“The Centennial belongs to you!” he said.
"Do something. It doesn’t matter how small your effort is!”
I give you the same message today for our 150th and for your 100th, with a slight addition: do something, no matter how small, that changes your community and strengthens this country!
And the time to start is now. Already, we are less than four years away. We are quickly coming to the point where the talk about what to do needs to be transformed into action.
We do this because we love this country, because we love the city in which we live, because we want to improve our communities for the next generation.
And speaking of which, I want to speak now to the young people in the audience, for this message is for them as well. Never let it be said that you don’t have anything to give. I have met youth who have worked hard to change this world, and have succeeded.
In Winnipeg, for example, Hannah Taylor founded the Ladybug Foundation in 2004 at the age of eight. Today, the Foundation helps many homeless people in the community.
That is the power of youth.
You are already influencing how the Kiwanis Club of Ottawa gives, so it is natural that we would also come to you for ideas and for ways in which we can celebrate our milestone anniversaries.
And it is not the size of the project, but the impact on the community that truly matters.
Going back to the Centennial, many small and large cultural festivities that were introduced in 1967 became annual traditions that today attract thousands of people to communities across Canada.
Other long-lasting projects also came to fruition, such as the creation of our Canadian Honours System, along with the Order of Canada.
But the true strength of the Centennial was with the communities that came together in a great spirit of camaraderie to celebrate the wonderful nation in which we live. And the projects they left behind as a legacy would live on, helping to fund many community organizations—like the Kiwanis—that in turn would help improve the community.
Pierre Berton writes: “The real bonus…is to be found in the community spirit that the centennial project engendered. …[The people involved in the project] are the glue that holds the community together.”

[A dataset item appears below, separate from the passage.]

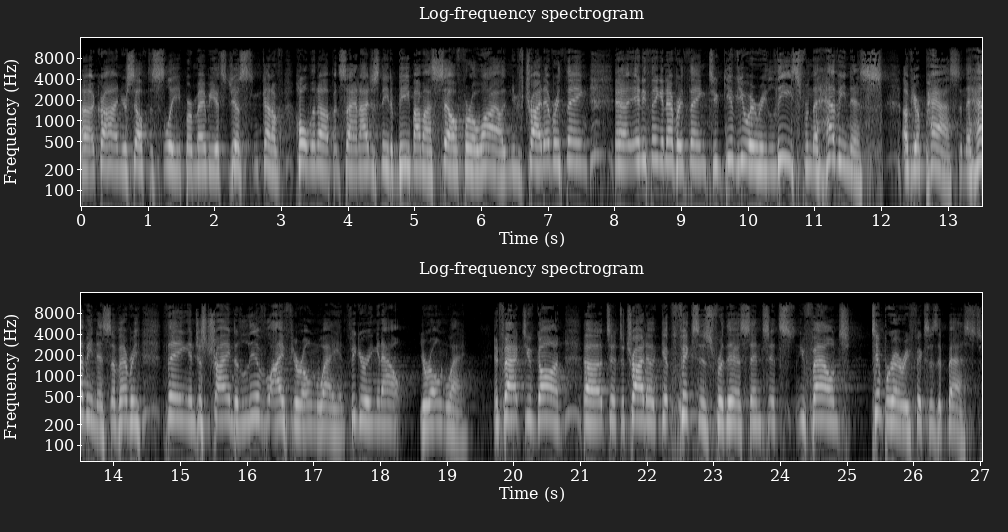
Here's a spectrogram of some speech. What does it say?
uh, crying yourself to sleep, or maybe it's just kind of holding up and saying, I just need to be by myself for a while. And you've tried everything, uh, anything and everything to give you a release from the heaviness of your past and the heaviness of everything and just trying to live life your own way and figuring it out your own way. In fact, you've gone uh, to, to try to get fixes for this and it's, you found temporary fixes at best.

The Centennial saw ordinary citizens do extraordinary things. Even the smallest projects at a local level had a great impact on the lives of their children, and on all of you.

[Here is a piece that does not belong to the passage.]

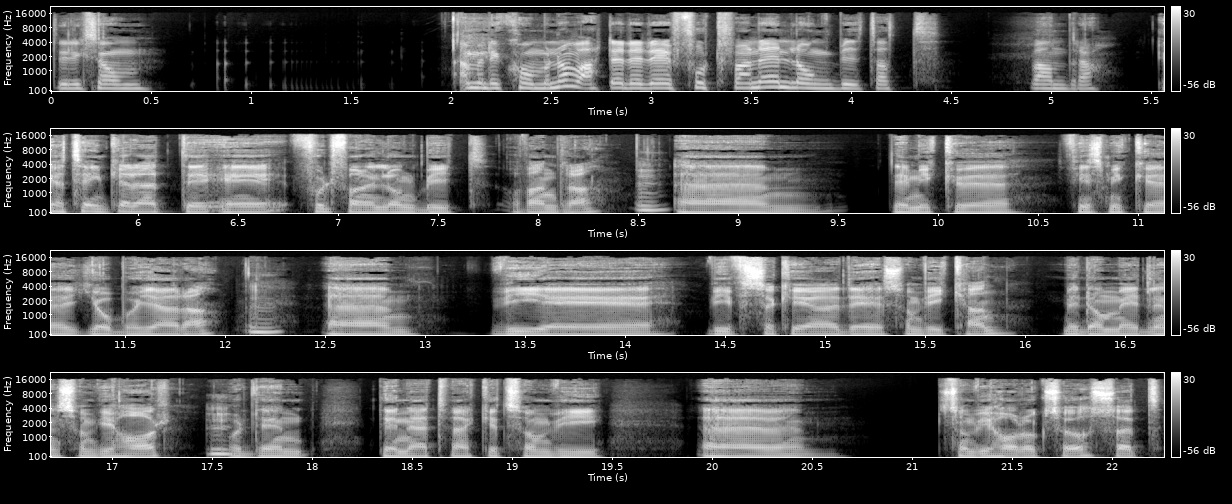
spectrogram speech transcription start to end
det liksom ja, men det kommer någon vart? Eller är det fortfarande en lång bit att vandra? Jag tänker att det är fortfarande en lång bit att vandra. Mm. Ehm, det är mycket, finns mycket jobb att göra. Mm. Ehm, vi, är, vi försöker göra det som vi kan med de medlen som vi har Mm. och den, det nätverket som vi, eh, som vi har också. Så att,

So when you think of your own centennial and Canada’s 150th, I urge you to think back to 1967, to find ways in which you can leave behind a gift, one that will keep giving long after the year is over.
I have talked a lot about our history today, and there is good reason to do so. Perhaps there are a few of you here who remember, like I do, how much excitement there was in 1967. And I know how many great things grew out of that year to strengthen our country.
But most of all, I want to prove that our sesquicentennial, like our Centennial, can grow out of grassroots campaigns, that it is you who will make the difference.
Judy LaMarsh, secretary of state in charge of the Centennial planning, wrote that there was “an awakening of spirit that seduced all of us... We cast off the bonds of our conformity, and slipped out of our cloak of grey anonymity forever.”
Organizations like yours have always looked ahead, have tried to solve the problems and social ills of our world. We need you to step up once more to rally that spirit we saw 50 years ago. We need you to be innovative and imaginative. We need you to be creative and bold. We need you to put into action your plans to create a smarter, more caring nation.
And most of all, we need you to create the infrastructure—in whatever form it takes—that will leave behind a stronger country for our children and for each subsequent generation.
Lord Byng, one of my predecessors, once said: “Be as big, with minds as large and souls as great as the land in which you live.”
Let’s all take this to heart and live up to the Canadian ideal. And I know that you can. You have proven that you are capable of great things.
I asked you before: What next? What more can we do? What will your gift be?
I can hardly wait to learn the answers.